• **Prompt**
Using the records below, give the number of lines where the word "levels" appears, with no further output.

[Data entries]
=-=-=-=-=

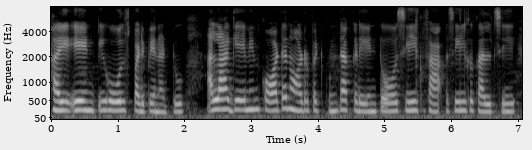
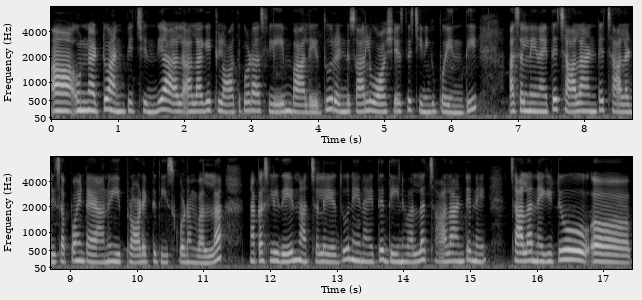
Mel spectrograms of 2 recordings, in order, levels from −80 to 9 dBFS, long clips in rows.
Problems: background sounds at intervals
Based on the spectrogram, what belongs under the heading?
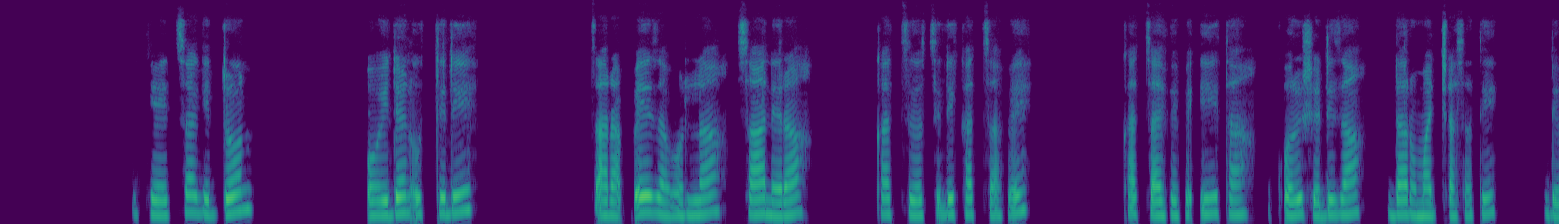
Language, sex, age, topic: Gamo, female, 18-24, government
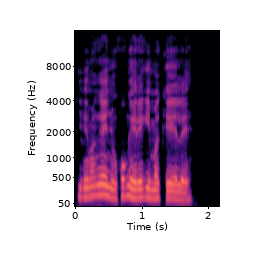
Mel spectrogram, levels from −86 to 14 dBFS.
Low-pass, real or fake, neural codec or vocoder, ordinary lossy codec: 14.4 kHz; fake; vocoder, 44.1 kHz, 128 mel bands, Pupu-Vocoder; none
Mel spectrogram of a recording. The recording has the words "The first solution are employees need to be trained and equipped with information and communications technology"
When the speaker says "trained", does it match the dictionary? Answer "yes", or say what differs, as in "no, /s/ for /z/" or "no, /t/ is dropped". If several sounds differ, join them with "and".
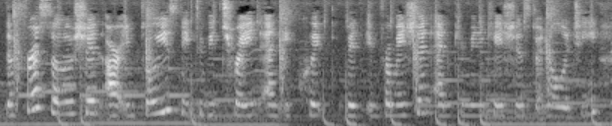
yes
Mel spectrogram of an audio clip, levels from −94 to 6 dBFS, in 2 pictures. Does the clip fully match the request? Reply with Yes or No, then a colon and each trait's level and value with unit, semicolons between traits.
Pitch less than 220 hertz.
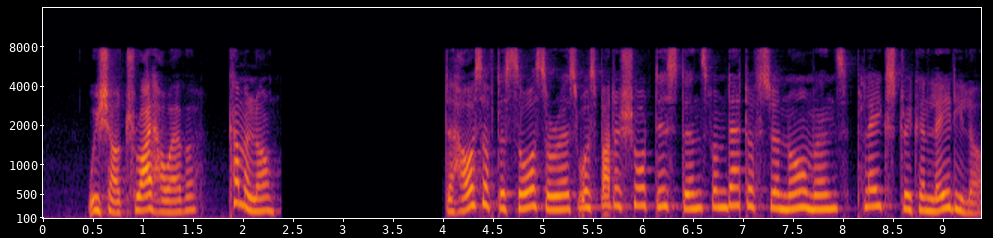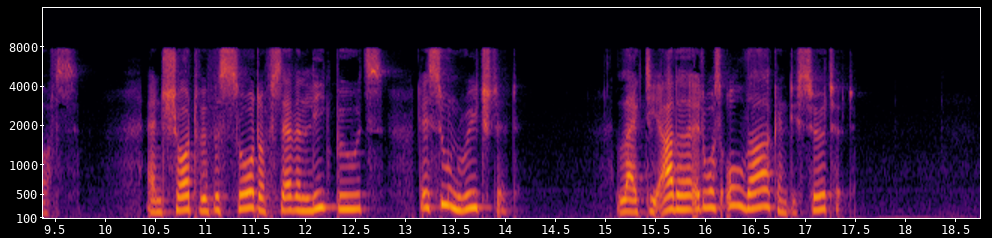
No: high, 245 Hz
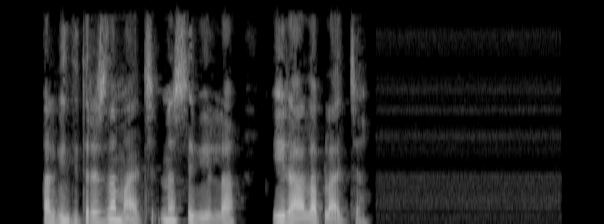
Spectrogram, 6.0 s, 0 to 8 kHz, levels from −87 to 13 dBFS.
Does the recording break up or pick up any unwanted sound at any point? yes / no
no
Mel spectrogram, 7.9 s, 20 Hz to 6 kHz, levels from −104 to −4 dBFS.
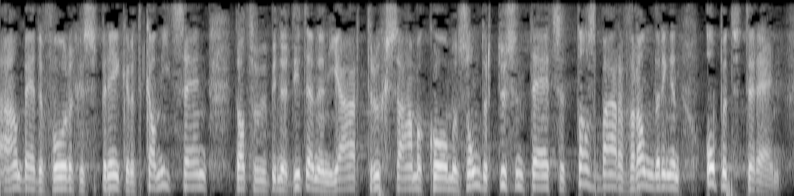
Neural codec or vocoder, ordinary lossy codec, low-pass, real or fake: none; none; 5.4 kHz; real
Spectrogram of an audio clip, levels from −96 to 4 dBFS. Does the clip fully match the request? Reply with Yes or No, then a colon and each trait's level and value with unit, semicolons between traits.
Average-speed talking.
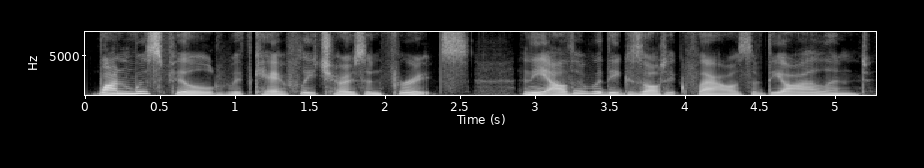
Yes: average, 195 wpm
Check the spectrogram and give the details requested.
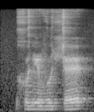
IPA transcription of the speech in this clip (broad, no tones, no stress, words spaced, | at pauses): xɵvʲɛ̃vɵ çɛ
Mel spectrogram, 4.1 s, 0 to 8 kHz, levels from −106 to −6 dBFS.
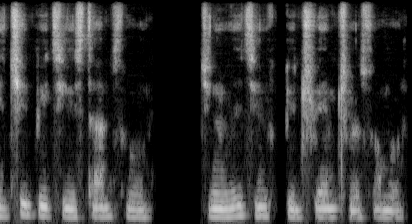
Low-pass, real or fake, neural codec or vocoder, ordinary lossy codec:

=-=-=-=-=

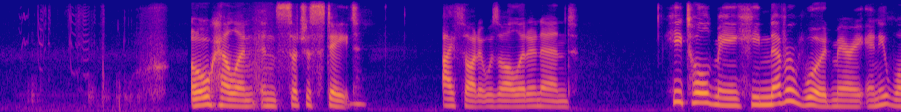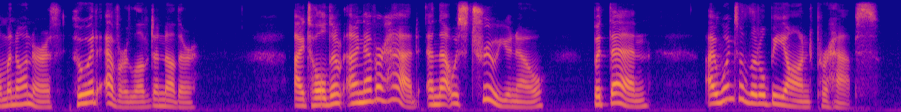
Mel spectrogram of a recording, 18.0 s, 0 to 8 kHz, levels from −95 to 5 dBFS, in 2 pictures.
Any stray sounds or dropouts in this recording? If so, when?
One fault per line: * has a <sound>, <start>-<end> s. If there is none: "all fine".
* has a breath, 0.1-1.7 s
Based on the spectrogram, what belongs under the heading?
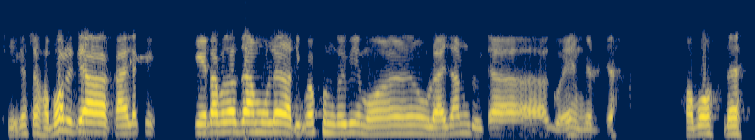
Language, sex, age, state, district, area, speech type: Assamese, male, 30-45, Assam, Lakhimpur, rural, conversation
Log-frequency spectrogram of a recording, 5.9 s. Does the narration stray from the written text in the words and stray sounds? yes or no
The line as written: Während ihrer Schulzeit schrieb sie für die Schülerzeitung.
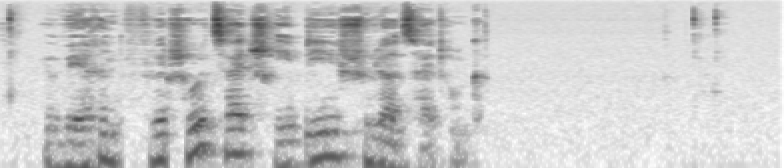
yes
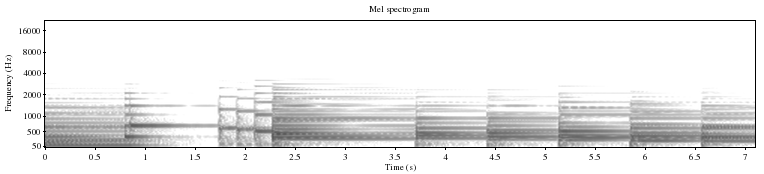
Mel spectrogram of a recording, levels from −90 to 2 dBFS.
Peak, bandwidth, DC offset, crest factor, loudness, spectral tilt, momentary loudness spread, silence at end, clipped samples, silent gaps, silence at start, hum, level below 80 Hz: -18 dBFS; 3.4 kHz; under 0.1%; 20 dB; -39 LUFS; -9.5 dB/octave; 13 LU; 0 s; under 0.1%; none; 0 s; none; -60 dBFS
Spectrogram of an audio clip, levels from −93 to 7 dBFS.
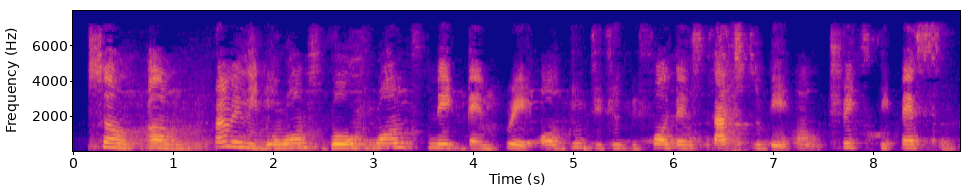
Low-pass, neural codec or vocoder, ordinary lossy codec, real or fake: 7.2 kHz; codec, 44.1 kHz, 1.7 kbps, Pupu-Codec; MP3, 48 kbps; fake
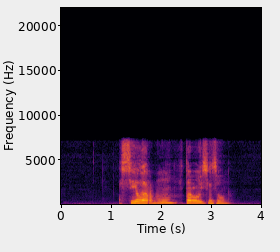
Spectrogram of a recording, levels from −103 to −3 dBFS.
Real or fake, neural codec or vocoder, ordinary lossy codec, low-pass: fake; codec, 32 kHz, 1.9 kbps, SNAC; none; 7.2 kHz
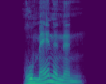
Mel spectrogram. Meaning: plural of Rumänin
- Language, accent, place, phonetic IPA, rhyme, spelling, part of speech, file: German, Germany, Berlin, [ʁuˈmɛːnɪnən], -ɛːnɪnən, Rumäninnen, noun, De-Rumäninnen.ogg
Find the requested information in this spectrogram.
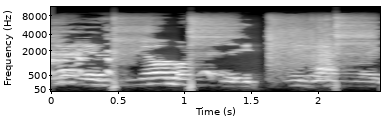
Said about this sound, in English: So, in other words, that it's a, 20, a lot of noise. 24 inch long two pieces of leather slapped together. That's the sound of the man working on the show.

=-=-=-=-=

• **Answer area**
11